Sometimes we know instinctively when something is good for us, like owning a cat or eating chocolate (OK, perhaps chocolate isn’t the best example!) So it’s especially pleasing when science agrees with what we already know and says “Yep, cats are good for us.”
But what we probably aren’t pre-paw-ed for is just how much cat ownership benefits our mental and physical health. From improved survival after a heart attack to men becoming more attractive to women, owning a cat can make a material difference to your life. So let’s look at just how much good those ankle-rubbing, purr-machines do for us two-leggers.
Imagine a global pharmaceutical company developed a new drug that meant you were 30% less likely to die of a heart attack. That drug would be BIG news and make the company millions if not billions of dollars.
The truth is that ‘drug’ already exists and you don’t need a prescription. Cats.
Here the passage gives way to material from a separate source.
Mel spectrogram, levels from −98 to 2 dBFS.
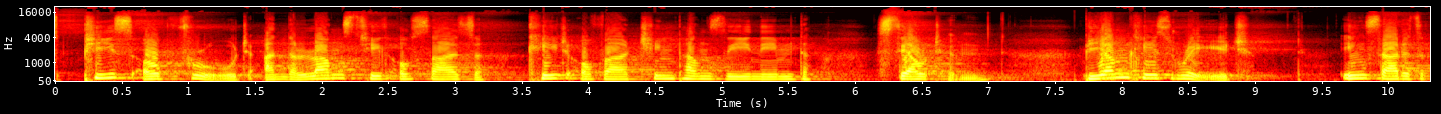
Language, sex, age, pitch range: Chinese, male, 50-69, 125-165 Hz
The University of Minnesota analyzed data that showed cat owners were 30 – 40 % less likely to die of a heart attack than matched group of people that didn’t own a cat. Indeed, of those folk that had already suffered a heart attack and recovered, 28% of non-pet owners died before the year was out, whereas only 3% of pet owners died within 12 months.
Stroke for Stroke
Owning a cat reduces the risk of having a stroke, as petting and soothing a cat reduces blood pressure. In one study people had their blood pressure measured whilst performing a stressful task, such as speaking in public. They then repeated the task but in the presence of their cat. The results showed that having the company of the cat kept blood pressure normal, despite being subject to stress.
But the benefits of stroking don’t end there because it also reduces blood triglyceride and cholesterol levels, both of which are recognized contributors to cardiovascular disease and strokes.
Another benefit of having a feline friend is they reduce stress. Indeed, when scientist measure levels of stress hormones such as adrenaline and cortisol, they are markedly lower among cat owners than non-cat people.
It seems sharing your life with a cat acts as a distraction from the pressures of the outside world. Cats are great listeners and what’s more they don’t pass judgement, which makes them good to talk to. In turn this is linked to a reduced incidence of mental health problems, addictive behavior, and even suicide.
Cats are expert nappers so you think they’d be able to teach us a thing or two about sleep. And it seems they can. Recently the Mayo Clinic Center for Sleep Medicine decided to settle once and for all whether pets in the bedroom are a good or bad thing.
They found that 41% of people found they slept better because of the presence of a pet, while half that number said the pet disturbed them. It’s thought the explanation lies in the sense of companionship and security the presence of a pet provides, which helps us to rest better.
Indeed, gazing on our pet promotes the release of the ‘love’ hormone, oxytocin. (This is the same hormone a nursing mother gives off when she sees her baby.) So having a cat close also helps with feelings of happiness and contentment.
There is such a thing as ‘too clean to be healthy.’ Modern disinfectants and high standards of hygiene mean less exposure to bugs that would otherwise stimulate the immune system. In the absence of a ‘challenge’ the under-worked immune system of a developing child, looks for something else to cut its teeth on…and allergies develop.
The presence of a pet in the house can change all this. Cat dander, whilst no unhealthy in itself, provides a first class work out for the immune system, which in turn means it’s got less time on its hands to waste on allergic reactions, including those that trigger asthma.
The National Institute of Health went so far as to issue a statement saying the children under the age of one, who spent time with a cat, were less likely to go on and develop common allergies to pollens (hay fever) and dust mites. It should however be noted that once a child already has allergies, then the pet’s presence is not so helpful.
Solitary but Sociable
Cats are by nature solitary animals but with sociable tendencies. This is ironic because they also help people who live alone, feel less isolated. Owning a cat in some way compensates for the absence of a human companion, and reduces feelings of isolation. Also, cats help people to mix as chatting about their cat is a great ice breaker in a social situation.
Another great thing is women find men who own a cat, more attractive than non-cat owning men. It seems the men get to bask in the reflected glory of those most feline of traits, intelligence and sensitivity, which goes down well with the ladies.
If you need yet more reasons before embarking on cat ownership, there are always the bragging rights. Cat owners are more likely to hold a college degree than dog owners, and therefore a higher percentage of cat owners are arguably ‘more intelligent’ (whatever that means!)
However, it’s not feline cunning rubbing off on the people that make them clever, but more the other way round. Those college grads are so busy earning a living to pay off their loans that an independent cat is a better option as a pet than a dog which needs regular walks.
And last but not least, let’s end with a final piece of good news. Those that own a cat make fewer visits to the doctor each year, than non-cat owners. Sounds to us like the purr-fect reason to commit to a feline companion!